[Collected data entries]

------------------------

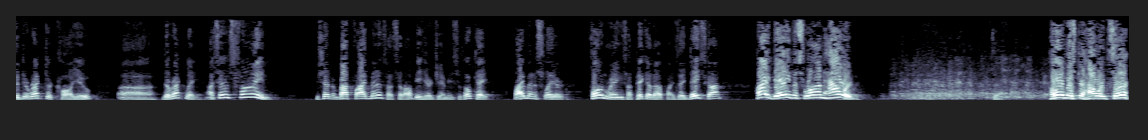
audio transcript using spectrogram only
the director call you uh, directly. I said, it's fine. He said, in about five minutes. I said, I'll be here, Jim. He says, okay. Five minutes later, phone rings. I pick it up. I say, Dave Scott. Hi, Dave. It's Ron Howard. Hello, Mr. Howard, sir.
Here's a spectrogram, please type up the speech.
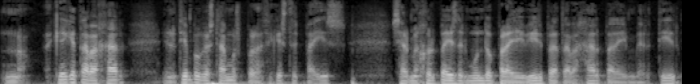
No, aquí hay que trabajar en el tiempo que estamos por hacer que este país sea el mejor país del mundo para vivir, para trabajar, para invertir,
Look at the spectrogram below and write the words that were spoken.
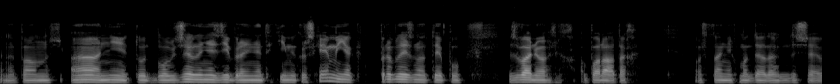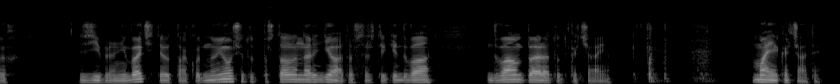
Це напевно. А, ні, тут блок живлення зібраний на такій мікросхемі, як приблизно типу в зварювальних апаратах останніх моделях дешевих. Зібрані, бачите, отак. от. Ну його ще тут поставили на радіатор. Все ж таки 2, 2 ампера тут качає. Має качати.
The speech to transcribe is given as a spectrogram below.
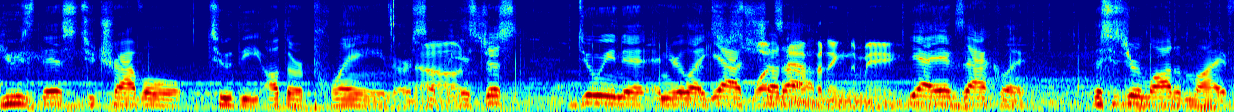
use this to travel to the other plane or something. it's It's just doing it, and you're like, yeah, This is shut what's up. happening to me. Yeah, exactly. This is your lot in life.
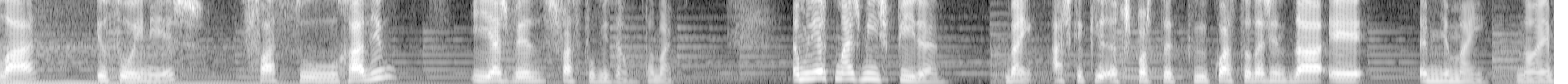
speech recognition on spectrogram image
Olá, eu sou a Inês, faço rádio e às vezes faço televisão também. A mulher que mais me inspira? Bem, acho que a resposta que quase toda a gente dá é a minha mãe, não é?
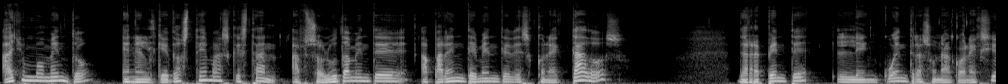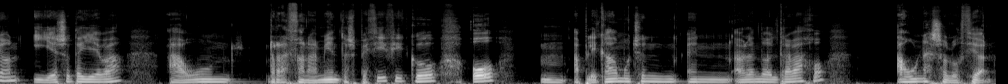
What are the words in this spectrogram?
hay un momento en el que dos temas que están absolutamente, aparentemente desconectados, de repente le encuentras una conexión y eso te lleva a un razonamiento específico o, mm, aplicado mucho en, hablando del trabajo, a una solución.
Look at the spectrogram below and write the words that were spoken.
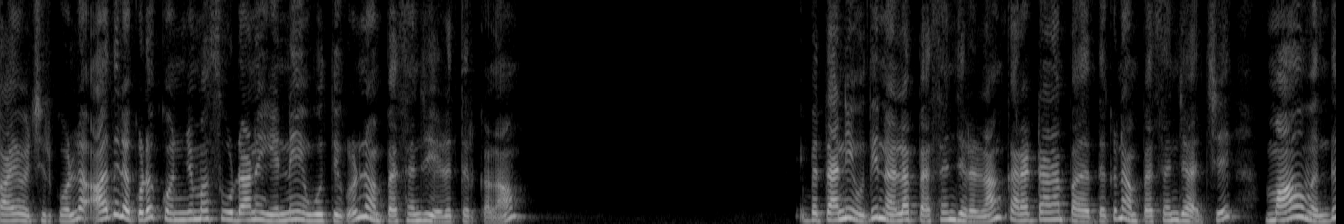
காய வச்சுருக்கோம்ல அதில் கூட கொஞ்சமாக சூடான எண்ணெயை ஊற்றி கூட நம்ம பிசைஞ்சு எடுத்துருக்கலாம். இப்போ தண்ணி ஊற்றி நல்லா பிசைஞ்சிடலாம். கரெக்டான பதத்துக்கு நான் பிசைஞ்சாச்சு. மாவு வந்து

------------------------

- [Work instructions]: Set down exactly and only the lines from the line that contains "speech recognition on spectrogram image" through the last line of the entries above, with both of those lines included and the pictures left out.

- [Response box]:
speech recognition on spectrogram image
Olá, eu sou a Inês, faço rádio e às vezes faço televisão também. A mulher que mais me inspira? Bem, acho que a resposta que quase toda a gente dá é a minha mãe, não é?
What are the words in this spectrogram?
hay un momento en el que dos temas que están absolutamente, aparentemente desconectados, de repente le encuentras una conexión y eso te lleva a un razonamiento específico o, mm, aplicado mucho en, hablando del trabajo, a una solución.
Look at the spectrogram below and write the words that were spoken.
காய வச்சுருக்கோம்ல அதில் கூட கொஞ்சமாக சூடான எண்ணெயை ஊற்றி கூட நம்ம பிசைஞ்சு எடுத்துருக்கலாம். இப்போ தண்ணி ஊற்றி நல்லா பிசைஞ்சிடலாம். கரெக்டான பதத்துக்கு நான் பிசைஞ்சாச்சு. மாவு வந்து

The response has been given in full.